I just finished reading In Cold Blood by Capote. In Cold Blood is a novelization of a murder of a family. It starts with the backstory of the victims, the killers planning and carrying out the act, and then being on the lam, while the law tries to catch up, eventually resulting in capture, trial, and justice. If you’re interested in more about the plot, check out the amazon link above, or better yet, wikipedia. I found In Cold Blood to be an engaging page turner, and an enlightening insight into the psyches of stone cold killers. From the savagery of the acts, to the lack of remorse on the part of the killers, its a shocking look at what it takes (or perhaps what one must lack) in order to carry out such reprehensible actions. I highly recommend the book, as it was enjoyable to read, and of a subject matter to which I was not very familiar. When I was about halfway through the book, a friend of mine told me that a college girlfriend of his had written a thesis on the accuracy (or rather, inaccuracies) of In Cold Blood, which is credited with being the first (or at least the first highly successful) work of novelized non-fiction. I had a strong urge to investigate these claims immediately, but instead, I finished the book before reading about the controversies.

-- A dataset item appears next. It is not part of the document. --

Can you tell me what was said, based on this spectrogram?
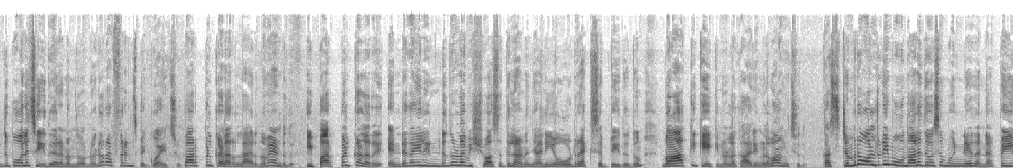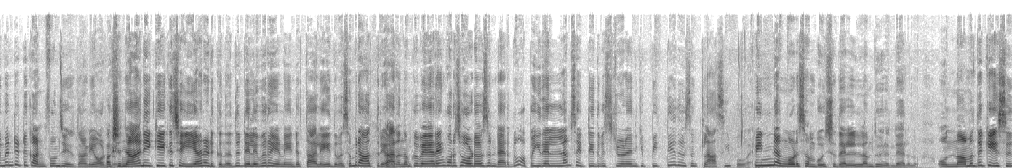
ഇതുപോലെ ചെയ്തു തരണം എന്ന് പറഞ്ഞ ഒരു റെഫറൻസ് പിക്ക് അയച്ചു പർപ്പിൾ കളറിലായിരുന്നു വേണ്ടത്. ഈ പർപ്പിൾ കളർ എന്റെ കയ്യിൽ ഉണ്ടെന്നുള്ള വിശ്വാസത്തിലാണ് ഞാൻ ഈ ഓർഡർ അക്സെപ്റ്റ് ചെയ്തതും ബാക്കി കേക്കിനുള്ള കാര്യങ്ങൾ വാങ്ങിച്ചതും. കസ്റ്റമർ ഓൾറെഡി മൂന്നാൽ ദിവസം മുന്നേ തന്നെ പേയ്മെന്റ് ഇട്ട് കൺഫേം ചെയ്തതാണ് ഈ ഓർഡർ പക്ഷെ ഞാൻ ഈ കേക്ക് ചെയ്യാൻ എടുക്കുന്നത് ഡെലിവറി ചെയ്യണതിന്റെ തലേ ദിവസം രാത്രി കാരണം നമുക്ക് വേറെയും കുറച്ച് ഓർഡേഴ്സ് ഉണ്ടായിരുന്നു. അപ്പോൾ ഇതെല്ലാം സെറ്റ് ചെയ്ത് വെച്ചിട്ട് വേണം എനിക്ക് പിറ്റേ ദിവസം ക്ലാസ്സിൽ പോകാൻ. പിന്നെ അങ്ങോട്ട് സംഭവിച്ചതെല്ലാം ദുരന്തമായിരുന്നു. ഒന്നാമത്തെ കേസ്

After I put the book down, I immediately got on the internet to investigate the claims about inaccuracies. In my opinion, the license taken by Capote was minimal. I realize he promoted the book, saying that, “every word” was true. However, the discrepancies that have been proved seem inconsequential to the overall theme/purpose of the book. Any discrepancies between fact and the book seem immaterial. Potential embellishments seem believable if not probable. The result is a book close to fact with good flow.
The main issue most seem to have with the book is the account of how a tip provided to the investigators plays out. It does seem like there is a clear discrepancy between the book, and the official account of the event. I can’t say I fully understand why this scene was modified from fact, but it does fit in the overall context of the book. The only difference I can ascertain from the modification is that the lead investigator comes out looking a little better. The book states that the lead investigator acted on a tip the same day he found out, and then dispatched a single man to check out the lead. The man interviewed some people on the pretense of a parole violation, when in reality, he was interested in catching the murderers. Its since been proved that in reality, the tip was not acted upon for five days, at which time four men were dispatched, who made no pretense about their purpose. Does this discrepancy damage the credibility of the author overall? Perhaps. Does it impede the efficacy of exploring and contemplating right and wrong, love and loss, mental health, crime and punishment, revenge, good and evil, justice, etc.? In my opinion, not at all. I certainly was not going to read a government report of the incident, and its unlikely that I’d have been interested in an old newspaper article about a murder over half a century ago in the middle of nowhere. Capote created a interesting and accessible work of art, that is based on fact, and takes some creative license in order to present a cohesive narrative with good flow. Even a factual account would omit some facts, but a straight factual account would not be as engaging. It would not present fascinating characters. It would not make the victims relatable and respectable, and the killers mysterious and intriguing. We would not be drawn into the investigator’s obsession. This is what makes In Cold Blood revolutionary, and what separates it from a simple journalistic account of the murders. The proved discrepancies, and potential embellishments do not seem to materially change the axioms of the book, so I don’t fault Capote for taking license with the work.
I think the most intelligent argument against In Cold Blood would be that engaging, but completely accurate books have been written, so therefore, there was no need to deviate and embellish. The best example I can think of is more of an historic account, rather than a novelization, but the stories are told in narrative prose, in a fairly similar style to a novel. Where Capote was interested in the wrong stuff, Wolfe chronicled the opposite. The difference between Wolfe’s The Right Stuff, and In Cold Blood, is that The Right Stuff concerned well-documented events, and heros that the public could forgive a few faults. Facts were easily checked, and accounts were less likely to be fabricated. In dealing with reprehensible acts, the truth may never be known, even to the perpetrators themselves. Capote likely dealt with conflicting stories, and had to assemble from many parts, the best, most accurate story possible. Capote had to connect the dots and fill in some gaps. Wolfe was more likely concerned with which of many true stories were most interesting, and most relevant. He also probably had to choose between accounts based on which was most entertaining, as opposed to which was most accurate. Working with less certainty, and likely knowing that a hundred percent level of accuracy was not possible (the killers might have been lying, even to themselves, and the dead could certainly not come back to tell their tale), Capote was probably less concerned with total accuracy than he was with efficacy of the story’s message. I think Capote ended up with a powerful tale, mostly factual, which left a mark on literature forever.This entry was posted in Books by rsiv with